“She’s been a resident here at Highfield House for two-and-a half years and really likes it. The care is excellent and she wants for nothing.
“She was so thrilled to get a card from the Queen. We used to laugh about it and I’d say you get to be a 100 and get your royal card but she’d laugh and say no way. Well she made it and we are so pleased for her.”
Esther’s daughter-in-law, Val Stevens, the widow of Thomas, took her mother-in-law on her one and only foreign trip.
She said: “Thomas always promised his mum he’d take her to France to see the chateaux. As Thomas didn’t make it I decided I’d take her and we went in 1989. She really enjoyed it especially the Loire region.
“That was the only time she left the UK. They never had holidays, just days at the races which they were both passionate about.”
Val, who still farms with her son, Andrew, added: “She also liked the odd nip of whiskey too. She’s settled here at Highfield House and we can visit as often as we like. She seems happy and content.

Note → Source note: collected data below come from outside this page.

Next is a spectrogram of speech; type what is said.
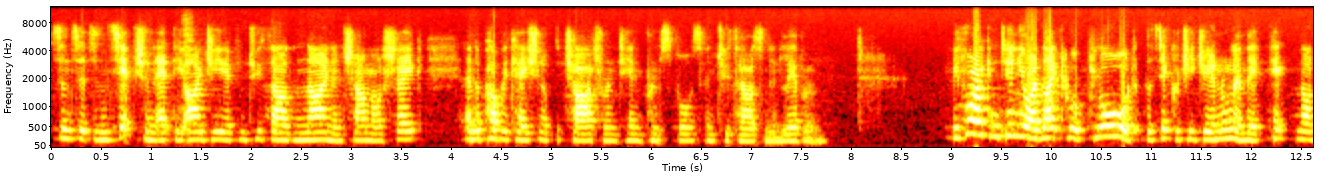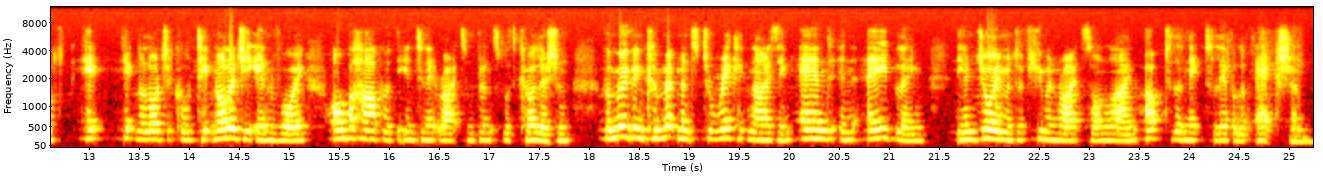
since its inception at the IGF in 2009 in Sharm el Sheikh and the publication of the Charter and 10 Principles in 2011. Before I continue, I'd like to applaud the Secretary General and their techno te technological technology envoy on behalf of the Internet Rights and Principles Coalition for moving commitments to recognizing and enabling the enjoyment of human rights online up to the next level of action.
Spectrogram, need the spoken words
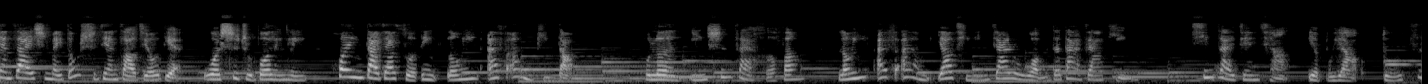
现在是美东时间早九点，我是主播玲玲，欢迎大家锁定龙音 FM 频道。不论您身在何方，龙音 FM 邀请您加入我们的大家庭。心再坚强，也不要独自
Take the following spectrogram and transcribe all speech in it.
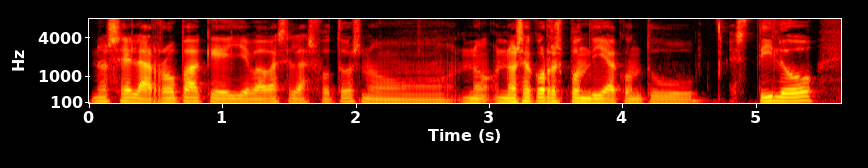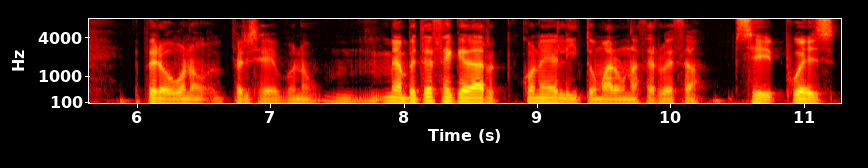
no sé, la ropa que llevabas en las fotos no, no, no se correspondía con tu estilo Pero bueno, pensé, bueno, me apetece quedar con él y tomar una cerveza. Sí, pues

“It’s been a lovely family party and it’s been nice seeing her so happy. She definitely loves the card she received from the Queen who I think she saw once at Ascot.”
Mrs Stevens puts her long life down to her positive outlook on life, having a good strong family and the odd glass of whisky!
She said: “It’s been a lovely day. I’m so pleased to have received a card from the Queen. I never thought I’d manage that. It’s been very nice having all my family here to help me celebrate.”
According to Highfield House senior care practitioner Laura Shone, Mrs Stevens is lovely lady and always has a story to tell.
She said: “We are all very fond of Esther. She always has a smile on her face and loves telling us tales from her days on the farm or about her family. She a pleasure to care for and is very settled here.”
Manager Tracey Smith, has grown very fond of Mrs Stevens.
She said: “She has led a full and very active life and it’s a pleasure to care for her. She is content here at Highfield House and I know the staff are equally fond of her and love listening to her farming and family stories.
“It been fabulous having Esther’s extended family along for a special celebration which I know Esther will have really enjoyed.”
It all happened in 1915:
Mrs Stevens was born just 17 days after Frank Sinatra’s birth and just a few months after Orson Welles came into the world.
The outlaw Frank James, brother of Jesse James, died in 1915 as did cricketer W G Grace and composer Charles Beach Hawley, who died aged 57 the very day Esther was born.
The First World War was in its second year with British forces engaged in battles around Ypres, Artois and Vosges.
The Prime Minister at the time of Mrs Stevens’s birth was Herbert Henry Asquith. She has seen 21 PMs come and go and four monarchs – George V, Edward VIII, George VI and Elizabeth II.
Sheffield United beat Chelsea 3-0 in the 1915 FA Cup final which was played at Old Trafford and was the last final to be held for four years due to the First World War.
Pommernn, ridden by Steve Donoghue, won the 2000 Guineas at Newmarket and the wartime substitutes for the Epsom Derby and the St. Leger Stakes to win a version of the English Triple Crown.
Ally Slopper, ridden by jockey Jack Anthony, won the Grand National in the last race held at Aintree until 1919 and after the end of the First World War.
Top music stars of 1915 included John McCormack, who had a massive hit with It’s a Long, Long Way to Tipperary; The Peerless Quartet, whose 1915 hits included, Cows May Come and Cows May Go But The Bull Goes on Forever and Billy Murray who had a radio and music hall hit with ‘Sister Susie’s Sewing Shirts for Soldiers’.